RxSwift and the Secret of the Variadic DisposeBag

Use one of RxSwift’s newest features to dramatically clean up your code

Michael Long
3 min readFeb 8, 2019


My company has been using RxSwift for all new iOS projects for a while now, and we’ve come to appreciate it’s power, flexibility, and conciseness.

That said, there is one area where RxSwift is, shall we say, somewhat less than concise. Where, in point of fact, it’s downright redundant.

So today, let’s talk about Disposables and DisposeBags.

Disposables and DisposeBags?

As I’m sure you’re aware, Disposables and DisposeBags are RxSwift’s concession to Swift’s ARC memory management.

When you subscribe or bind to or drive from a RxSwift Observable, that subscription returns a Disposable.

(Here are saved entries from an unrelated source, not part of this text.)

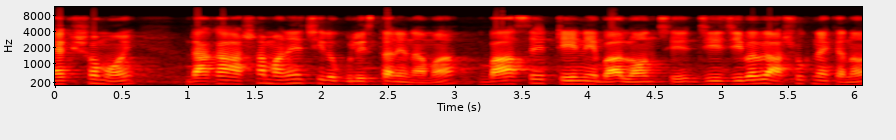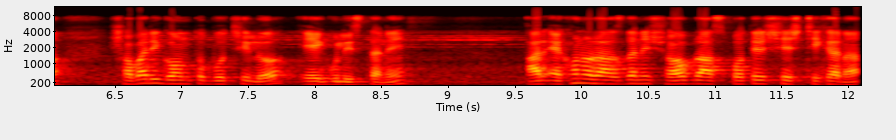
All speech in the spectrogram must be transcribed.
এক সময় ঢাকা আসা মানে ছিল গুলিস্তানে নামা। বাসে, ট্রেনে বা লঞ্চে যে যেভাবে আসুক না কেন সবারই গন্তব্য ছিল এই গুলিস্তানে। আর এখনও রাজধানীর সব রাজপথের শেষ ঠিকানা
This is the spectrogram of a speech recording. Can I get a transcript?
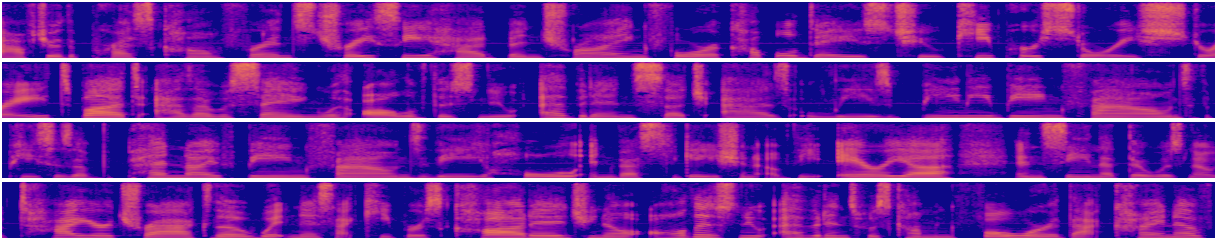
after the press conference, Tracy had been trying for a couple days to keep her story straight, but as I was saying, with all of this new evidence, such as Lee's beanie being found, the pieces of the penknife being found, the whole investigation of the area, and seeing that there was no tire tracks, the witness at Keeper's cottage, you know, all this new evidence was coming forward that kind of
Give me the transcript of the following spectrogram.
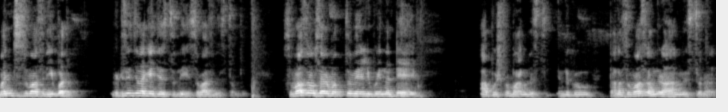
మంచి సువాసన ఇవ్వదు. వికసించినాక ఏం చేస్తుంది? సువాసన ఇస్తుంది. సువాసన ఒకసారి మొత్తం వెళ్ళిపోయిందంటే ఆ పుష్పం ఆనందిస్తుంది. ఎందుకు? తన సువాసన అందరూ ఆనందిస్తున్నారు.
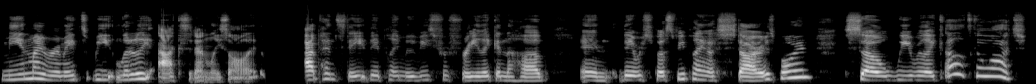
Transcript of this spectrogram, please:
me and my roommates, we literally accidentally saw it. At Penn State, they play movies for free, like in the hub, and they were supposed to be playing A Star is Born. So we were like, oh, let's go watch.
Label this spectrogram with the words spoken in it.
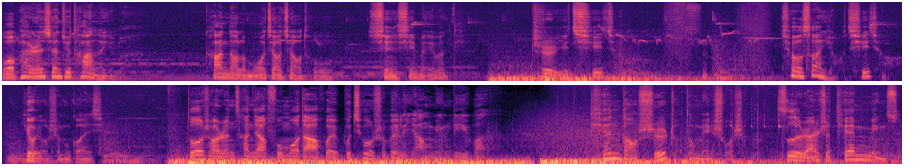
我派人先去探了一轮，看到了魔教教徒，信息没问题。至于蹊跷，哼就算有蹊跷，又有什么关系？多少人参加伏魔大会，不就是为了扬名立万？天道使者都没说什么，自然是天命所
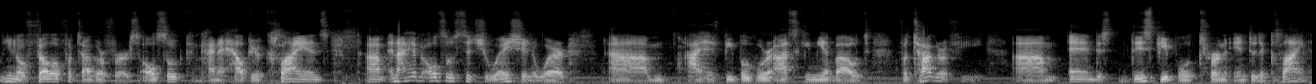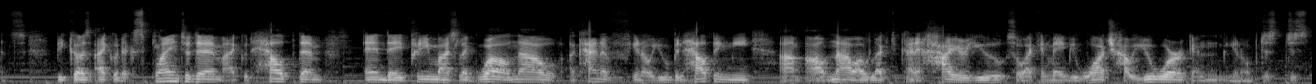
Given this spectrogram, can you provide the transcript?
you know fellow photographers. Also kind of help your clients. Um, and I have also a situation where um, I have people who are asking me about photography um, and this, these people turn into the clients because I could explain to them I could help them and they pretty much like well now I kind of you know you've been helping me um, out now I would like to kind of hire you so I can maybe watch how you work and you know just just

That disposable is basically a reference to that subscription and to that subscription’s entire Observable chain.

Until that disposable is disposed, the subscription chain exists (unless the subscription receives a completed or error event, but that’s another story).

So. Bottom line is that subscriptions return disposables which we need to maintain in order to properly control the lifecycle of the subscription.

Those disposables, for the sake of convenience, are usually inserted into a DisposeBag that’s been created and attached to a UIViewController (or in some cases to a View Model or other object).

And a DisposeBag is exactly what it says it is, a bag (or collection) of disposables.

So how does that help us?

Well, when the view controller is deallocated, its variables (including the bag) are deallocated. When the disposeBag is deallocated, its deinit function calls dispose on all of the disposables it contains.

Those disposables, in turn, release any references they may have to any observables they’re observing which may also, in turn, release their references to their observables, and so on, and so on, up the chain until we’re done.

Everything is properly released, nothing has leaked, and everyone is happy.

Except for one minor problem.


So, let’s say you’re using RxSwift and that you’re using a MVVM (Model-View-ViewModel) architecture.



Michael Long

I write about Apple, Swift, and SwiftUI in particular, and technology in general. I'm also a Lead iOS Engineer at InRhythm, a modern digital consulting firm.